Fillings include eggs, chicken, bacon, ham, and old-fashioned sausage links, but no filling is more popular than Flo’s pork tenderloin. Each piece is hand-cut, dredged in seasoned flour, and fried to order. It takes two hours of prep work each day to make enough to last through a shift. “The way we do it makes it different, makes it special, and people appreciate it and want to come back,” Linda says. The beckoning scent of cooked pork that perfumes the air in and around the restaurant probably doesn’t hurt, either.
The biscuits rule, but Flo’s Kitchen also offers breakfast plates and other items, like French toast, grits, and hash browns. For those seeking something sweet, they make sweet potato biscuits, another of Flo’s original recipes, on Wednesdays. The bakers add mashed canned sweet potatoes to the dough and top the hot biscuits with powdered sugar, which melts into a sticky glaze, giving the biscuit the flavor of a good honey bun.
• • •
From 4 a.m. to noon five days a week, things stay hopping at Flo’s. The owner, managers, servers, cashiers, cooks, and bakers — all women, as it’s been from the start — fill the tiny kitchen like worker bees in a hive, moving and swirling around one another and the hot ovens and cooktop as efficiently and smoothly as though choreographed, each knowing her role and her arm’s reach.

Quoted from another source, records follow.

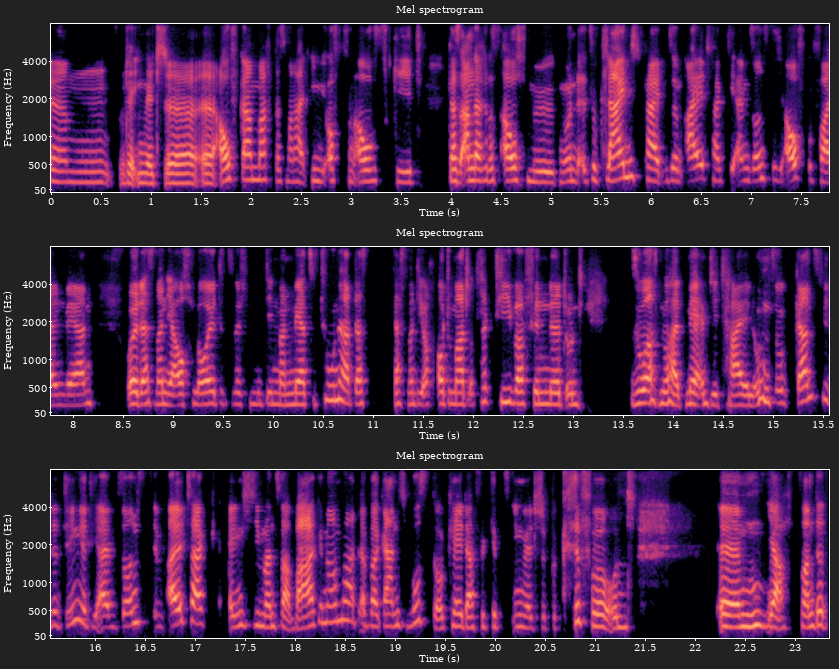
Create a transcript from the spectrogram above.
ähm, oder irgendwelche äh, Aufgaben macht, dass man halt irgendwie oft von ausgeht, dass andere das auch mögen. Und so Kleinigkeiten so im Alltag, die einem sonst nicht aufgefallen wären. Oder dass man ja auch Leute, zum Beispiel, mit denen man mehr zu tun hat, dass, dass man die auch automatisch attraktiver findet und sowas nur halt mehr im Detail. Und so ganz viele Dinge, die einem sonst im Alltag eigentlich, die man zwar wahrgenommen hat, aber gar nicht wusste, okay, dafür gibt es irgendwelche Begriffe und ähm, ja, fand das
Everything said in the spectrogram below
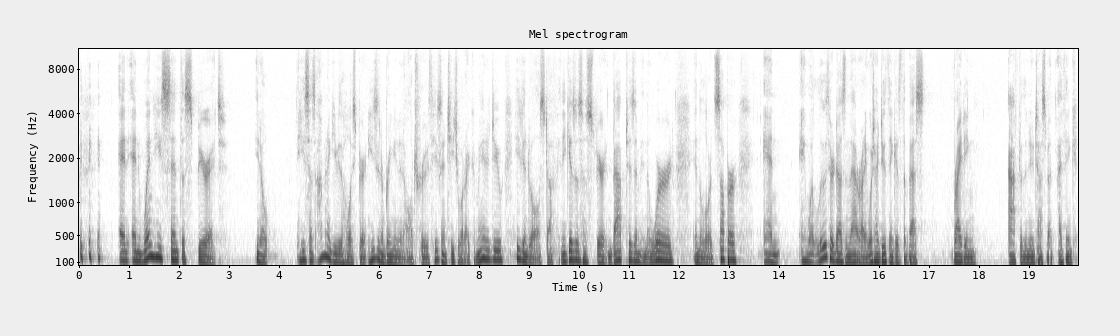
and and when he sent the Spirit, you know, he says, I'm going to give you the Holy Spirit. He's going to bring you into all truth. He's going to teach you what I commanded you. He's going to do all this stuff. And he gives us a spirit in baptism, in the word, in the Lord's Supper. And and what Luther does in that writing, which I do think is the best writing after the New Testament, I think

There are a few small tables and booths inside the snug dining room. Each table sports salt-and-pepper shakers and a bottle of hot sauce for those who want to add a little peppery twang to their tenderloin. Clippings from newspaper and magazine articles about the place dot the walls, along with a large framed photograph of a beaming Florence Williams, captioned with an engraved plaque that reads “#1 Biscuit Maker.” Eat-in patrons carry their tickets up to the counter to pay on their way out, where the cash register sits flanked by carryout containers of homemade cake on one side and two bins of changemaker candy on the other. A handwritten sign states emphatically that all transactions are cash only, but that’s not difficult considering that, even now, a biscuit all-the-way is only a couple of bucks, an astonishingly modest increase over the original $1.10.

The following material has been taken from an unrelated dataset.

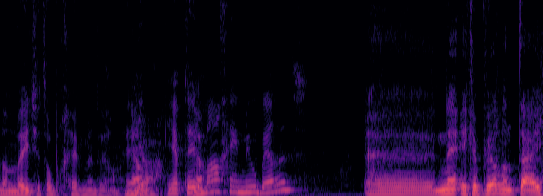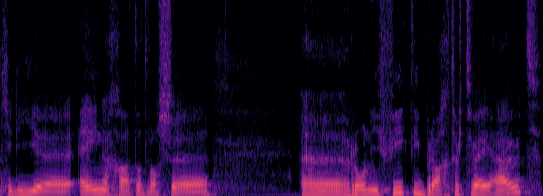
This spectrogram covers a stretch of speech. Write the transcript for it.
dan weet je het op een gegeven moment wel. Ja. Je hebt helemaal geen New Balance? Eh, nee, ik heb wel een tijdje die eh, ene gehad. Dat was eh, Ronnie Fiek, die bracht er twee uit.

Linda reports that 95 percent of her business these days is drive-through. “Drive-up-and-around” might be a better description. When a customer pulls up behind the restaurant, a worker standing outside the back door walks up to the car to jot the order on a notepad, and then carries it inside to the kitchen. The driver pulls around to the front for a brief wait until another worker leans out a window to hand over a bag of hot food. Friendships between the staff (many of whom have worked at Flo’s for long stretches) and the regulars are sustained by no more, and no less, than a few minutes in line each morning, year after year, biscuit after biscuit.
Like her mama, Linda plans to keep working as long as she’s able. After that, the business will likely go to her daughter and her niece, who has already worked at Flo’s for 20 years. Linda is clearly proud of her business and her mother’s legacy. “It’s easy to grow a business when you start out with everybody in town knowing the owner and the product,” she says. “You don’t need much advertising when customers are tracking down and seeking out what you’re selling, and no marketing plan can beat word-of-mouth endorsements. We treat everybody special. My motto is ‘Come on down to Flo’s, where everybody goes.’ Plus, we work hard. We’ve got stick-to-it-iveness.”